On this occasion the Teacher, perceiving that five hundred monks were overcome by thoughts of desire in the House of the Golden Pavement, [3.240] gathered the assembly and said: “Monks, it is right to distrust where distrust is proper; defilements surround a man as banyans and such plants grow up around a tree; in this way of old a spirit dwelling in the top of a cotton tree saw a bird voiding the banyan seeds it had eaten among the branches of the cotton tree, and became terrified lest her abode should thereby come to destruction,” and so he told a story of the past.

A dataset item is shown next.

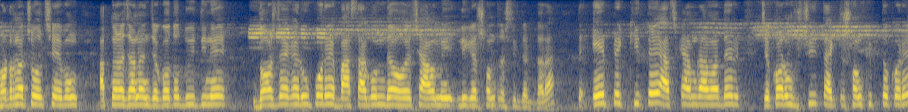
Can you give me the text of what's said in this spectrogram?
ঘটনা চলছে এবং আপনারা জানেন যে গত দুই দিনে দশ জায়গার উপরে বাস আগুন দেওয়া হয়েছে আওয়ামী লীগের সন্ত্রাসীদের দ্বারা। তো এর প্রেক্ষিতে আজকে আমরা আমাদের যে কর্মসূচি, তা একটু সংক্ষিপ্ত করে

In the past when Brahmadatta was reigning in Benares, the Bodhisatta was a Tree Devatā dwelling in the top of a cotton tree. A king of the Supaṇṇas assumed a shape a hundred and fifty leagues in extent, and dividing the water in the great ocean by the blast of his wings, he seized by the tail a king of Nāgas a thousand fathoms long, and making the Nāga disgorge what he had seized in his mouth, he flew along the tree tops towards the cotton tree. The Nāga king thought: “I will make him drop me and let me go,” so he stuck his hood into a banyan tree and wound himself round it firmly. Owing to the Supaṇṇa king’s strength and the great size of the Nāga king the banyan was uprooted. But the snake king would not let go the banyan. The Supaṇṇa king took the Nāga king, banyan tree and all, to the cotton tree, laid him on the trunk, opened his belly {3.398} and ate the fat. Then he threw the rest of the carcase into the sea.

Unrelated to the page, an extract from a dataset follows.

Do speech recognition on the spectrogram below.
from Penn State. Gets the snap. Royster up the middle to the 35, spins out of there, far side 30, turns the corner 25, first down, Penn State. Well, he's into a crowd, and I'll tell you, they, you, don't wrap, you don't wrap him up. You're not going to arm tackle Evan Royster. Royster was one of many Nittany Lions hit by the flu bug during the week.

Now in that banyan there was a certain bird, who flew up when the banyan was thrown away, and perched in one of the boughs high on the cotton tree. The Tree Devatā seeing the bird shook and trembled with fear, thinking: “This bird will let its droppings fall on my trunk; a growth of banyan or of fig will arise and go spreading all over my tree; so my home will be destroyed.” The tree shook to the roots with the trembling of the spirit. The Supaṇṇa king perceived the trembling, and spoke two verses in enquiry as to the reason;

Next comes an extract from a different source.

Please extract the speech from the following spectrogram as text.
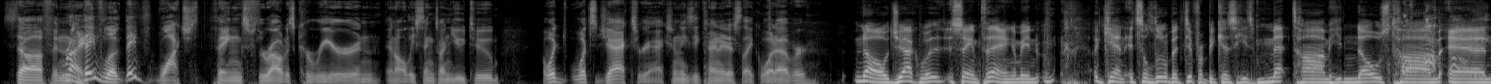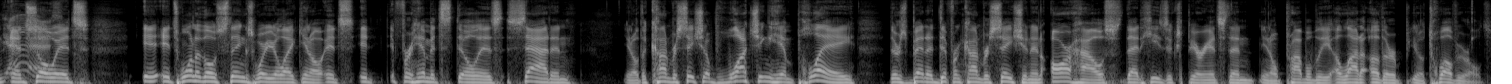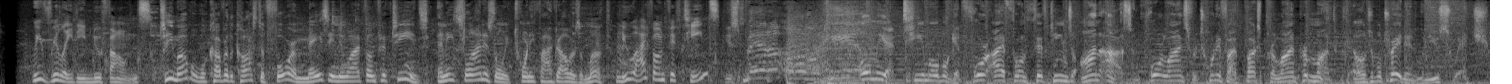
stuff, and Right. they've looked, they've watched things throughout his career and and all these things on YouTube. What what's Jack's reaction? Is he kind of just like whatever? No, Jack was same thing. I mean, again, it's a little bit different because he's met Tom, he knows Tom, oh, and and so it's it, it's one of those things where you're like, you know, it's it for him. It still is sad, and you know, the conversation of watching him play. There's been a different conversation in our house that he's experienced than you know probably a lot of other you know 12 year olds. We really need new phones. T-Mobile will cover the cost of four amazing new iPhone 15s, and each line is only $25 a month. New iPhone 15s? Only at T-Mobile, get four iPhone 15s on us and four lines for 25 bucks per line per month with eligible trade-in when you switch.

1. “I bore with me the thousand fathoms length of that king snake;
His size and my huge bulk you bore and yet you did not quake.

2. But now this tiny bird you bear, so small compared to me;
You shake with fear and tremble; but wherefore, cotton tree?”

Then the Devaputta spoke four verses in explanation of the reason;

3. “Flesh is your food, O king; the bird’s is fruit;
Seeds of the banyan and the fig he’ll shoot
And Bodhi tree too, and all my trunk pollute;

4. They will grow trees in shelter of my stem,
And I shall be no tree, thus hid by them. {3.399}

5. Other trees, once strong of root and rich in branches, plainly show
How the seeds that birds do carry in destruction lay them low.

6. Parasitic growths will bury e’en the mighty forest tree;
This is why, O king, I quiver when the fear to come I see.” [3.241]

Hearing the Tree Devatā’s words, the Supaṇṇa king spoke the final verse:

7. “Fear is right if things are fearful; ’gainst the coming danger guard;
Wise men look on both worlds calmly if they present fears discard.”

So speaking, the Supaṇṇa king by his power drove the bird away from that tree.

After the lesson, the Teacher declared the Truths, beginning with the words, “It is right to distrust where distrust is proper,” and identified the Jātaka, after the Truths {3.400} five hundred monks became Arahats. “At that time Sāriputta was the Supaṇṇa king and I myself the Tree Devatā.”